### WORK TO COMPLETE
Go through the entries and copy every line that has the string "question" in it.

### RECORD EXCERPTS
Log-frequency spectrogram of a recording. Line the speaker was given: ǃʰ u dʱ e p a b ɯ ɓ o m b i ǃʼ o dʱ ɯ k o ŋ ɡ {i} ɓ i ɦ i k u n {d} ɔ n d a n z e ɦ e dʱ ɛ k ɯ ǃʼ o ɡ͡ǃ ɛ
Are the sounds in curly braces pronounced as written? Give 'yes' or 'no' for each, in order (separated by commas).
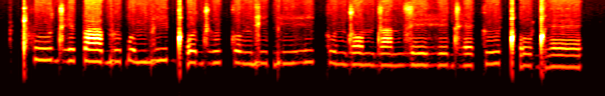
yes, yes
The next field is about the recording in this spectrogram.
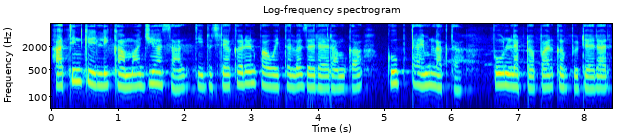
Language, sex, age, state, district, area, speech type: Goan Konkani, female, 18-30, Goa, Salcete, urban, spontaneous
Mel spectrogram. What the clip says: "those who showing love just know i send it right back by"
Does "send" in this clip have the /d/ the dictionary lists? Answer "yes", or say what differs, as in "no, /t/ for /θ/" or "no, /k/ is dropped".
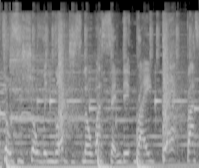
yes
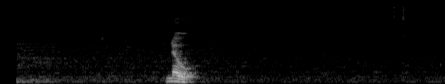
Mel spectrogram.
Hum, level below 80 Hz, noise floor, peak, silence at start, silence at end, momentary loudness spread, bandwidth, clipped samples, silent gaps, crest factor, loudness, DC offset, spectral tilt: none; -70 dBFS; -63 dBFS; -8 dBFS; 1.65 s; 2.5 s; 28 LU; 15.5 kHz; under 0.1%; none; 26 dB; -28 LUFS; under 0.1%; -8 dB/octave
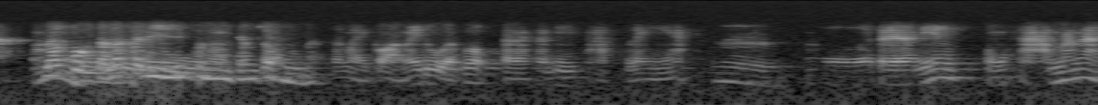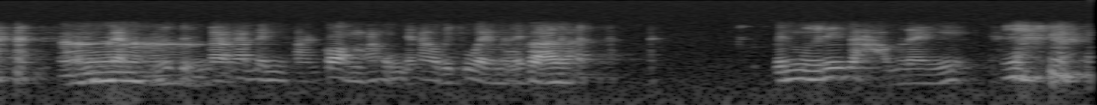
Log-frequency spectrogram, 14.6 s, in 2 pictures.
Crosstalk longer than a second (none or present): present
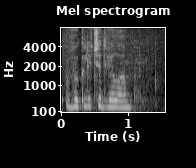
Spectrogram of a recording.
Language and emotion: Russian, neutral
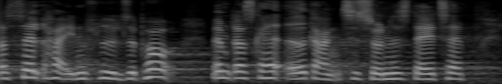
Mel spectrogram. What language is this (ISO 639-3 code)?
dan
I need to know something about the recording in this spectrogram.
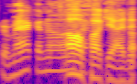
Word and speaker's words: Mackinac: But didn't you do something with Mackinac or Mackinac? Oh, fuck yeah, I did. Oh, God, fucking. Mackinac.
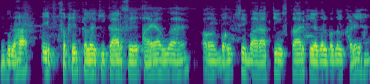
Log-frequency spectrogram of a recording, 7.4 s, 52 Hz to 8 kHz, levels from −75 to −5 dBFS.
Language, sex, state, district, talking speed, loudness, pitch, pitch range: Hindi, male, Uttar Pradesh, Gorakhpur, 160 wpm, -18 LUFS, 105 Hz, 100-110 Hz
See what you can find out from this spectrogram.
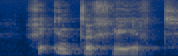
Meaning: past participle of integreren
- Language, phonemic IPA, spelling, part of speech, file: Dutch, /ɣəˌʔɪntəˈɣrert/, geïntegreerd, verb / adjective, Nl-geïntegreerd.ogg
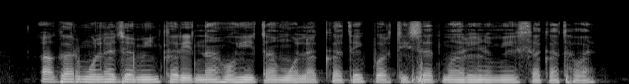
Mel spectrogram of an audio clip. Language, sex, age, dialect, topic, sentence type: Chhattisgarhi, male, 46-50, Western/Budati/Khatahi, banking, question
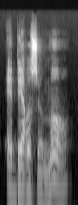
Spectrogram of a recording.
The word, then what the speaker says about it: hébergement: For example, le plus hébergement, spelled H-E-acute-B-E-R-G-E-M-E-N-T, becomes l'hébergement, L apostrophe H-E-acute-B-E-R-G-E-M-E-N-T, meaning the accommodation.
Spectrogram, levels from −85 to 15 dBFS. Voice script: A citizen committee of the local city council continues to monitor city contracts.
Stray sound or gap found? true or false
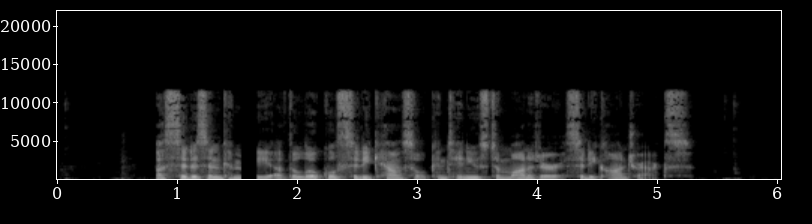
true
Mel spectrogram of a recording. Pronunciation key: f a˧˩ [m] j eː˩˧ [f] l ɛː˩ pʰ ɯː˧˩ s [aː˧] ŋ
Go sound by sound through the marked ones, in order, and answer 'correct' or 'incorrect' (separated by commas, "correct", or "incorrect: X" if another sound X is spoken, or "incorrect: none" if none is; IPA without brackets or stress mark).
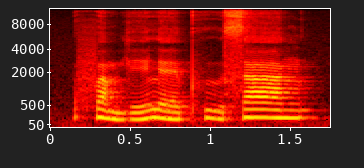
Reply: correct, incorrect: none, correct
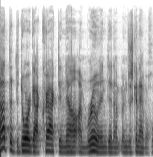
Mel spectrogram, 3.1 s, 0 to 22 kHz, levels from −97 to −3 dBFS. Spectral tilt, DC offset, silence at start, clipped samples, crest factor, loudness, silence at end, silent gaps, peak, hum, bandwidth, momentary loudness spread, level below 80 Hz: -7 dB/octave; under 0.1%; 0 s; under 0.1%; 16 dB; -17 LUFS; 0 s; none; 0 dBFS; none; 14 kHz; 11 LU; -72 dBFS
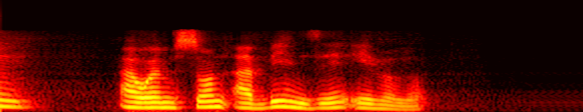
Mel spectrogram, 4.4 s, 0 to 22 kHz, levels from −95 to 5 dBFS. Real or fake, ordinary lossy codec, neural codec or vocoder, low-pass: fake; AAC, 48 kbps; codec, 16 kHz, about 1 kbps, DyCAST, with the encoder's durations; 7.2 kHz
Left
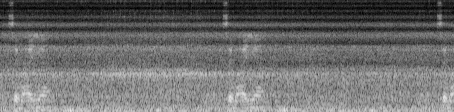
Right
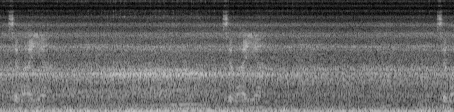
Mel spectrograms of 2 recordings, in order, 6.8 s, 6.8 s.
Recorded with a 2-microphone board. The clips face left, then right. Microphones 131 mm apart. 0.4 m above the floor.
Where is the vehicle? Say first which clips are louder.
Left 10 dB; 50° left (ahead or behind).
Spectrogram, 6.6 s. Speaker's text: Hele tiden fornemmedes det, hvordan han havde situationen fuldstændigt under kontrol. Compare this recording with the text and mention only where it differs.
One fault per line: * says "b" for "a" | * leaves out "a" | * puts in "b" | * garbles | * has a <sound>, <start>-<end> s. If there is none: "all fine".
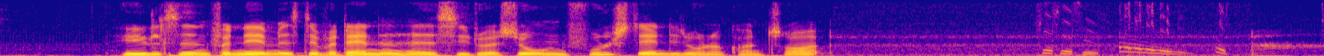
* has a chirp, 5.2-6.2 s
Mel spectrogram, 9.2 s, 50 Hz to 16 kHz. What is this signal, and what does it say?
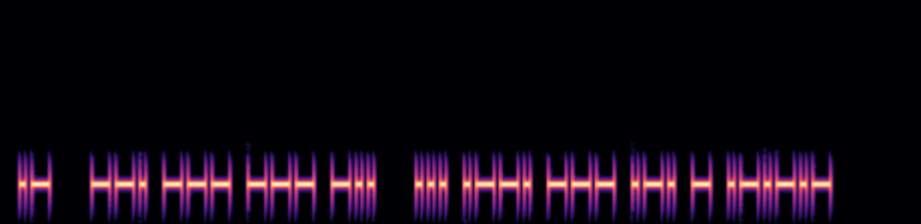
Morse code, heard as a keyed tone, about 20 wpm, 700 Hz. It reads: A GOOD SPORT.
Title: Sentences from Top 1000 Words - Review Part 4 - 20wpm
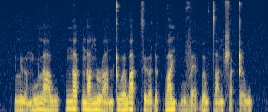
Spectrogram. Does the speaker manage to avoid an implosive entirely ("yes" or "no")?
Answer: no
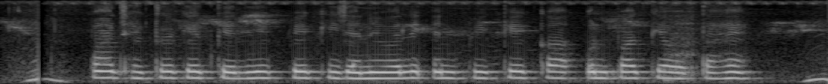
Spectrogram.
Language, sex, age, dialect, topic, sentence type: Hindi, female, 25-30, Awadhi Bundeli, agriculture, question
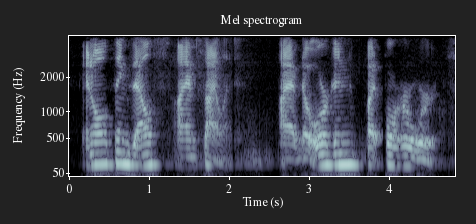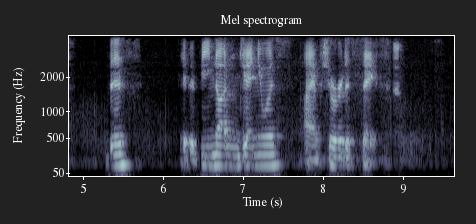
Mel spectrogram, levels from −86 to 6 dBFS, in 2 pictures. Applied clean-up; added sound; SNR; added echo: none; none; none; none.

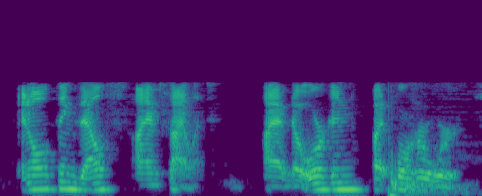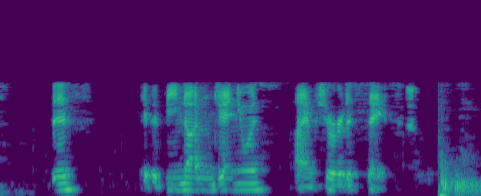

### TASK SOLUTION
Mel spectrogram of an audio clip. Language, sex, age, dialect, topic, sentence type: Chhattisgarhi, male, 46-50, Western/Budati/Khatahi, banking, question
Language, sex, age, dialect, topic, sentence type: Hindi, female, 25-30, Awadhi Bundeli, agriculture, question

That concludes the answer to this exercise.